Since the wildly popular Lord of the Rings films propelled this Pacific nation into the limelight, travel guidebooks have unanimously declared it one of the most beautiful places on Earth. There are just 4.5 million people living on its two main islands, and the vast landscapes in which they live are mesmerizing, with rugged mountains, glassy fjords, desolate beaches and dense, dark forests. With an interesting blend of European and Maori culture, and world-famous wine regions such as Marlborough, visitors are finding an increasing number of reasons to make the journey here. The country is clean, green and accessible with well-maintained roads, good public transport links and scenery that makes any overground trip a pleasure.


The Māori are the indigenous people of New Zealand and are originally thought to have settled on the island after arriving from eastern Polynesia by canoe in the second half of the 13th century. Despite years of decline following the arrival of European migrants, Māori culture has managed to survive and today, Māori make up about 14 percent of the total population. Their language, culture, history and traditions are central to the Kiwi way of life. Visit the Museum of New Zealand (Te Papa Tongarewa) in Wellington for insight into rich Māori culture. View old Māori photographs, textiles and a reconstructed marae – a traditional open-air Māori meeting place.

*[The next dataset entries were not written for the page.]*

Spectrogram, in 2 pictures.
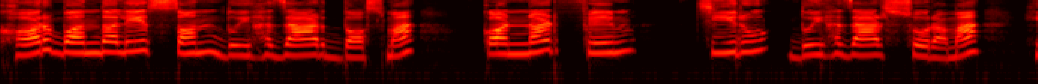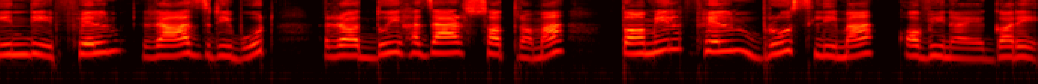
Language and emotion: Nepali, neutral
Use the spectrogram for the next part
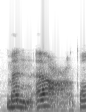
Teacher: نون ساکن کے بعد حروف حلقی میں سے حمزہ ہے، آپ نے اظہار کرنا ہے، جلدی پڑھیں گے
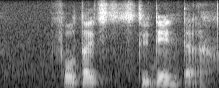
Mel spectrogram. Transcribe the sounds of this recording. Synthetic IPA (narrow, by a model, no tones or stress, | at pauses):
fɔlˠtajtsstudɛntə̰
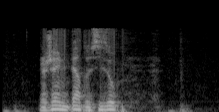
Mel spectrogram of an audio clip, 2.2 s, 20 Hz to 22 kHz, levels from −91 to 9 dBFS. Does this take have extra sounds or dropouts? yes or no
no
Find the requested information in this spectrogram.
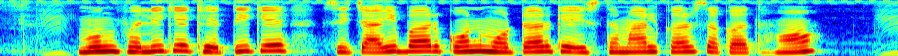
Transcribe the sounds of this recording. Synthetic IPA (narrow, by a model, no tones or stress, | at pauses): mʊ̃ŋɡpʰəlikekʰeːt̪ikesɪt͡ʃaːibəɾkoːnmoːʈəɾkeɪst̪eːmaːlkəɾsəkət̪ɦõː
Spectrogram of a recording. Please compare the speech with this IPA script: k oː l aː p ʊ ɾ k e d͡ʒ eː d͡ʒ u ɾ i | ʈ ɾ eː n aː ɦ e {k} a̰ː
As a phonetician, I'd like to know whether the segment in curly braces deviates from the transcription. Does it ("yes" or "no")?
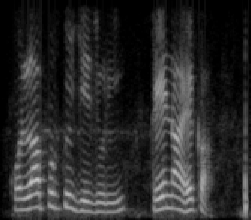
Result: no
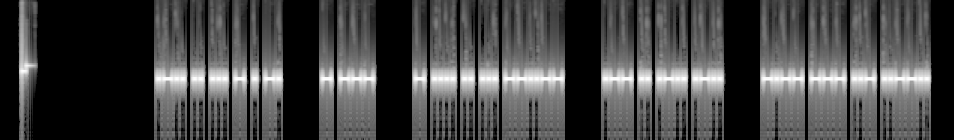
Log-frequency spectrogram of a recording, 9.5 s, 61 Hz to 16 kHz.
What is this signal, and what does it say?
Morse code, heard as a keyed tone, about 40 wpm, 700 Hz. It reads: LISTEN TO THIS, WILL YOU?
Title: 2x Word-Spacing - Sentences from Top 400 Words - 40wpm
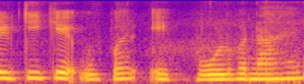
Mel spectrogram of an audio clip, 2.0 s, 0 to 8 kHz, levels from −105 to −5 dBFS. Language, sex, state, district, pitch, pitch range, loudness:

You may already have seen a haka – a traditional Māori war dance – performed by the All Blacks rugby squad prior to a match, but to understand the significance of the ritual, it’s good to see it enacted outside of a sporting context. In the Rotorua region of New Zealand, it’s possible to observe a live kapa haka – a traditional Māori performance involving dance, chanting and song. You can also try a traditionally cooked hāngi meal, as well as learning about the past and cultural practices of New Zealand’s indigenous people.


New Zealand’s natural assets are frequently praised, but the mighty frozen sheet of the Franz Josef Glacier is a hiker’s dream. Though the Europeans named it after the 19th century Austrian Emperor, the Maori knew it as Ka Roimata o Hine Hukatere – the Tears of the Avalanche Girl. Legend has it a young girl who lost her lover on the mountain cried so hard her tears turned to ice. Take a guided hike up to the glacier or take a helicopter trip to reach the top. Though the scale will impress, the glacier is – rather sadly – a sight to see sooner rather than later as rising global temperatures have caused a significant decrease in ice over the past decade or so.'

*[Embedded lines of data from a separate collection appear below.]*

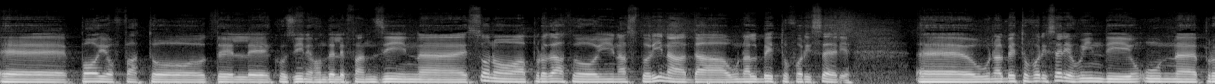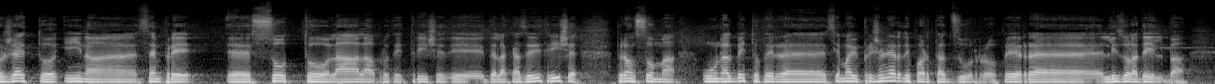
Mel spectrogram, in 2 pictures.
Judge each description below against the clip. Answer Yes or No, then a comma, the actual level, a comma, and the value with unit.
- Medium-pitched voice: No, low, 120 Hz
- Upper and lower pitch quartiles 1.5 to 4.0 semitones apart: Yes, average, 2.7 semitones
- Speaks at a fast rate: No, average, 135 wpm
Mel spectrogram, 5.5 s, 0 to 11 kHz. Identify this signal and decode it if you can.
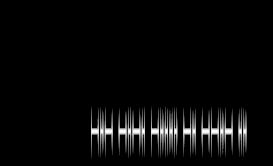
Morse code, heard as a keyed tone, about 26 wpm, 700 Hz. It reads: KC6NQI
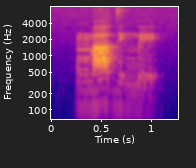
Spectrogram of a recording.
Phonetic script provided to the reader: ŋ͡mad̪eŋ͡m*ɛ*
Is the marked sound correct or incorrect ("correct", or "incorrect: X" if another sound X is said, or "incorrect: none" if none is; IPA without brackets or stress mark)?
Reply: incorrect: e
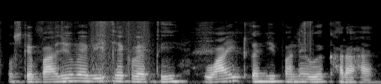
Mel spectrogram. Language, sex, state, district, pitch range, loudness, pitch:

If you’ve got a thing for wine, it’s worth spending a day or two in the South Island’s Marlborough region. Hop from winery to winery tasting its famous Sauvignon Blanc, a characteristically acidic and intense white wine that’s famous the world over. Marlborough’s sought-after Sauvignon Blanc is ubiquitous on global wine lists, but we recommend searching out the region’s lesser-known Pinot Noirs, whose light and elegant flavors have been courting admirers in the wine world and beyond. 

BRIC'S Capri